Born Sept. 29, 1824, in Darmstadt; died there May 1, 1899. German physician, natural scientist, and philosopher. Son of a physician and brother of the writer G. Büchner.

Büchner was a representative of vulgar materialism, in the spirit of which he denied dialectics and the social nature of man; Büchner shared the ideas of so-called social Darwinism. Although he asserted that consciousness (which he considered to be a mirror reflection of reality) was a product of matter, Büchner nevertheless criticized K. Vogt’s idea that the brain secretes thought just as the liver secretes bile (see Sila i materiia, St. Petersburg, 1907, p. 161). Büchner combined a faith in the unlimited possibilities of science and a critique of agnosticism with some reservations about the “unknowable” of the material world. Following F. Engels, with whose work Büchner was familiar, he considered motion an attribute of matter.

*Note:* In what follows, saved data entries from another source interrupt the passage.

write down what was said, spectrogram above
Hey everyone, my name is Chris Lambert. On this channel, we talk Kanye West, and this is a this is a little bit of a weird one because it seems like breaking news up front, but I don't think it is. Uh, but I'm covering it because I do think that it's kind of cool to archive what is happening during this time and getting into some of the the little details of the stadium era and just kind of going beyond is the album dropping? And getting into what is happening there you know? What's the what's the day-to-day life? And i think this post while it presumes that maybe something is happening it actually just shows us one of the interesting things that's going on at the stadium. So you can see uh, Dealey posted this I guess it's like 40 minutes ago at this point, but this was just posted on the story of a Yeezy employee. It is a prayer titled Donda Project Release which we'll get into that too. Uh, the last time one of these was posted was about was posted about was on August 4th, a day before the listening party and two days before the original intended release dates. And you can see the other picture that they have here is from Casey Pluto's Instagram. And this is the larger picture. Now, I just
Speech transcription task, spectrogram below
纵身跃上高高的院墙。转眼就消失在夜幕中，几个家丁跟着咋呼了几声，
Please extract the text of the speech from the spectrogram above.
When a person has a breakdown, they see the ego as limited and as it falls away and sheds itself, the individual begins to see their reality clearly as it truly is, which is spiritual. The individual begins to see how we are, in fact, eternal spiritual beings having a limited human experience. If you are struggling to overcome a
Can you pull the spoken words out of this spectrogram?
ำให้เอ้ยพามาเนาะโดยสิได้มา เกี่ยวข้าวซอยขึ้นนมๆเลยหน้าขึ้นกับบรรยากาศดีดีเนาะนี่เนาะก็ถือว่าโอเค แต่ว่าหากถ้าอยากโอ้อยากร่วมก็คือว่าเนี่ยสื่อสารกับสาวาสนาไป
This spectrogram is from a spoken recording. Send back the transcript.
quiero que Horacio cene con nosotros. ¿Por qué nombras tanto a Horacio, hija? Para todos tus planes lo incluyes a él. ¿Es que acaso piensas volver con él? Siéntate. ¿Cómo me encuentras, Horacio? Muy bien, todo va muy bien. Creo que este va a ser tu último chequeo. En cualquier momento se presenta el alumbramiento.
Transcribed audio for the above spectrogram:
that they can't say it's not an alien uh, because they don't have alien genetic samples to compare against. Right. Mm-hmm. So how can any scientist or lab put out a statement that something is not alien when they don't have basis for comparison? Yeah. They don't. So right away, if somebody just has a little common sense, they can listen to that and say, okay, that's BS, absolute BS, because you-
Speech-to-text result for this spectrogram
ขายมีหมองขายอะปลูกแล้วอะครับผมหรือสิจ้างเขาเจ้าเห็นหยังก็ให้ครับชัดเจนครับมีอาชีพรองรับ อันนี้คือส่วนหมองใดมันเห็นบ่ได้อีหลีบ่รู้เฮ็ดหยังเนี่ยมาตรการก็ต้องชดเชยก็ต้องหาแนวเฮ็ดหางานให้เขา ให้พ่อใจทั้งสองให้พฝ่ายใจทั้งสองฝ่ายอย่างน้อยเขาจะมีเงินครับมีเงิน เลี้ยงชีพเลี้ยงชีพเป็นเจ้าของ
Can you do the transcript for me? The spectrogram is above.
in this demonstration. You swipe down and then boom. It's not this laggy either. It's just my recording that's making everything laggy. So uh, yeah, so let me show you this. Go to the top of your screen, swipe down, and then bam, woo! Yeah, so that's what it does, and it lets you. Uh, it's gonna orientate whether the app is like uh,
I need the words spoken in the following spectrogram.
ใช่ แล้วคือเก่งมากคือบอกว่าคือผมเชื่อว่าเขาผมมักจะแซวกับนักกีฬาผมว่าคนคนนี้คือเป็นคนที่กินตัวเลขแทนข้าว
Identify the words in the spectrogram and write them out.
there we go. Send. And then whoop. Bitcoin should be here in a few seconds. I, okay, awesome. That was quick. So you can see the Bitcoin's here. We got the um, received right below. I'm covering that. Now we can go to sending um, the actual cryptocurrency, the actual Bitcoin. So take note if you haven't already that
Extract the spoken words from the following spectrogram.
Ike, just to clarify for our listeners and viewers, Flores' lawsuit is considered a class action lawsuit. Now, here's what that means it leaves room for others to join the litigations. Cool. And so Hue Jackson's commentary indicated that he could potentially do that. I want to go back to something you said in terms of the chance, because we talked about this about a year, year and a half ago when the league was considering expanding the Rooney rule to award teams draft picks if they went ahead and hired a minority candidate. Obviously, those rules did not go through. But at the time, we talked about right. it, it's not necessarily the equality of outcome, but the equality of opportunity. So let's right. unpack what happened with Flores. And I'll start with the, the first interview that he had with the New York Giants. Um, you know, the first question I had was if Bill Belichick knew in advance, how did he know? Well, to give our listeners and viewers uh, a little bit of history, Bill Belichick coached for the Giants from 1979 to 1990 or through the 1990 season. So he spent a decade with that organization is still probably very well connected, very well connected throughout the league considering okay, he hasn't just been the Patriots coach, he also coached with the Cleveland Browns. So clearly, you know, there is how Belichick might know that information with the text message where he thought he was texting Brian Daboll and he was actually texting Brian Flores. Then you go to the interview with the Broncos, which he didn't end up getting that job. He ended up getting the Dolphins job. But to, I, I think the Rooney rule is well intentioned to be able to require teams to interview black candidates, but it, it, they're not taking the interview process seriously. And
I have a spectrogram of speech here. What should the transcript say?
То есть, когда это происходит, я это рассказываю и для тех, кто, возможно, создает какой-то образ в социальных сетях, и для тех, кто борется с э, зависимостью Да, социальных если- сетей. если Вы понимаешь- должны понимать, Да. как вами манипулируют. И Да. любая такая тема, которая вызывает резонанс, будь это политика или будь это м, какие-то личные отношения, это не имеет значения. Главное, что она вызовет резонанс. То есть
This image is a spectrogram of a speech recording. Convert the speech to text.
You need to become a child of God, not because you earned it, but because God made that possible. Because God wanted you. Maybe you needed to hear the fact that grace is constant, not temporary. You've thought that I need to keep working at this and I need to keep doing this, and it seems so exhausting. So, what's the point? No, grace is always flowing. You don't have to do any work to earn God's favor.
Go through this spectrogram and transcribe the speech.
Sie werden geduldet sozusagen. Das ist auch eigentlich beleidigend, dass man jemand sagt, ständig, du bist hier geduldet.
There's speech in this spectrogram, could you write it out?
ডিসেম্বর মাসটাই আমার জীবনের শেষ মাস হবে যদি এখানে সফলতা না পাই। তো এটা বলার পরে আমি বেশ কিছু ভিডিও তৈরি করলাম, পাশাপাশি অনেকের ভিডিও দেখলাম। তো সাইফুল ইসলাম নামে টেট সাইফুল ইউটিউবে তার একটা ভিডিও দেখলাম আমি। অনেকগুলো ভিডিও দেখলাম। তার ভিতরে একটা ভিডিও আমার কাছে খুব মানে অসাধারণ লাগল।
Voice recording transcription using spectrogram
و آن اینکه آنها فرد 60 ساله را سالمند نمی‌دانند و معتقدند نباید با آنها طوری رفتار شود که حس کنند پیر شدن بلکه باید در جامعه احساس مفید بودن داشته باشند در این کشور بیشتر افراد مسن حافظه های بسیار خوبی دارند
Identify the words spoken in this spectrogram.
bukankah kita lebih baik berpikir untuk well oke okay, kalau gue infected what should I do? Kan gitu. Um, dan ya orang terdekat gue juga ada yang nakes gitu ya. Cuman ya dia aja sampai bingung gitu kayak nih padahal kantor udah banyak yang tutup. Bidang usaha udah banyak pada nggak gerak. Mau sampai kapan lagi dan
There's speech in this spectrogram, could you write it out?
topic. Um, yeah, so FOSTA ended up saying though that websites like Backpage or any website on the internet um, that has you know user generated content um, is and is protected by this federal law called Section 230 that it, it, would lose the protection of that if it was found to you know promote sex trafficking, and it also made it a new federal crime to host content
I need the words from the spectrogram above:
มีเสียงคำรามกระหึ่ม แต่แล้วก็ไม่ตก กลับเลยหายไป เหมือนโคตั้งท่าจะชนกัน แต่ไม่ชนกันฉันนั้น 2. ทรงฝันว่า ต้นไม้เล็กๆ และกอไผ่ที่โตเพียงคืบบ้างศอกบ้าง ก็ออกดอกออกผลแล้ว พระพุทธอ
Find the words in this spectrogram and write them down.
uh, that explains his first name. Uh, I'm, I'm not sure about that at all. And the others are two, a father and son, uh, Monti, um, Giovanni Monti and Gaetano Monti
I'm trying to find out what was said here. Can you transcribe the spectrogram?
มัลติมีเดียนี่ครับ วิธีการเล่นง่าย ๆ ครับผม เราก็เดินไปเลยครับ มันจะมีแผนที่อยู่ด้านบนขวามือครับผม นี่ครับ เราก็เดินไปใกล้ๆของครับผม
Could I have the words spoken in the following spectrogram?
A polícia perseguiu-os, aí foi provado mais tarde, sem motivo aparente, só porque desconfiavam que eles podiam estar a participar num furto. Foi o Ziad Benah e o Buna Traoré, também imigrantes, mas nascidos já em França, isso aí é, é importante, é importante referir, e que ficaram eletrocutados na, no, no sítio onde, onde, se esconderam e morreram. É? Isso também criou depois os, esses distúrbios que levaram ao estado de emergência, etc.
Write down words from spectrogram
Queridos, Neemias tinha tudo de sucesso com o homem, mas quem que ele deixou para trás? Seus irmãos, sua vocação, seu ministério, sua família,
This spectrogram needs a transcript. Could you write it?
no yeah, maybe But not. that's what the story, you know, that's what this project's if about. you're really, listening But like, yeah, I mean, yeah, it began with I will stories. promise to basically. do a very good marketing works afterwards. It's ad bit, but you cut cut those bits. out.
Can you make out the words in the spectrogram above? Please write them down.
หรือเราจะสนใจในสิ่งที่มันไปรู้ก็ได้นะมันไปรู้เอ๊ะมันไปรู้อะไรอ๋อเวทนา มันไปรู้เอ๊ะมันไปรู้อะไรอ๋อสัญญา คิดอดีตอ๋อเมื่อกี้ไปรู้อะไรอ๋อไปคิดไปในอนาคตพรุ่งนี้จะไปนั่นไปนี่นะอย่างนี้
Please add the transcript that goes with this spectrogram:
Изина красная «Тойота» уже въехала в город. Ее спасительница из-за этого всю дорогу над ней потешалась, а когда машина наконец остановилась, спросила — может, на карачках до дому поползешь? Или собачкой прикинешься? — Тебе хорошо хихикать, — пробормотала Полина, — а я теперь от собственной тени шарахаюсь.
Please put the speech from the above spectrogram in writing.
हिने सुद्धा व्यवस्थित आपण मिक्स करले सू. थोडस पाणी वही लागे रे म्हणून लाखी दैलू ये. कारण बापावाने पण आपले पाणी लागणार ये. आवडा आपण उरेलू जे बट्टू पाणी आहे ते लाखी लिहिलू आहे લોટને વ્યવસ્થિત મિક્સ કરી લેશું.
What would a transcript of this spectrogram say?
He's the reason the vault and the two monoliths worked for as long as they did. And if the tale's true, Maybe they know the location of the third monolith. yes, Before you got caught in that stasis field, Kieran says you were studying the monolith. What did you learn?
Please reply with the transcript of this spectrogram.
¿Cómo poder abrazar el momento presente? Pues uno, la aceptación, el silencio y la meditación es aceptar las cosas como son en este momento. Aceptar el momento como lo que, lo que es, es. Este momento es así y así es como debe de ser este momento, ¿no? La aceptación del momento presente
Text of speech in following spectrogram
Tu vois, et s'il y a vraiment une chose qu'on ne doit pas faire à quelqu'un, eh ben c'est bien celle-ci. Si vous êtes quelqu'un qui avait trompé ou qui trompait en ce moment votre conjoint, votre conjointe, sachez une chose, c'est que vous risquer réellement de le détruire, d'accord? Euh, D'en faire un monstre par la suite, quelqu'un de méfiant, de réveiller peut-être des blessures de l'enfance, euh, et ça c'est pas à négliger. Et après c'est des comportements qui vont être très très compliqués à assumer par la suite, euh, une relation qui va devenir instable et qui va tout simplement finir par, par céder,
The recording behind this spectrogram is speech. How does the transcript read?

In Russian translation:
Priroda i nauka, vol. 3, Kiev, 1881.
Psikhicheskaia zhizn’ zhivotnykh. St. Petersburg, 1902.


Istoriia filosofii, vol. 3. Moscow, 1959. (Has a name index.)
Bakradze, K. Ocherki po istorii novoi i noveishei sovremennoi burzhuaznoi filosofii. Tbilisi, 1960. Chapter 1, pages 26-56.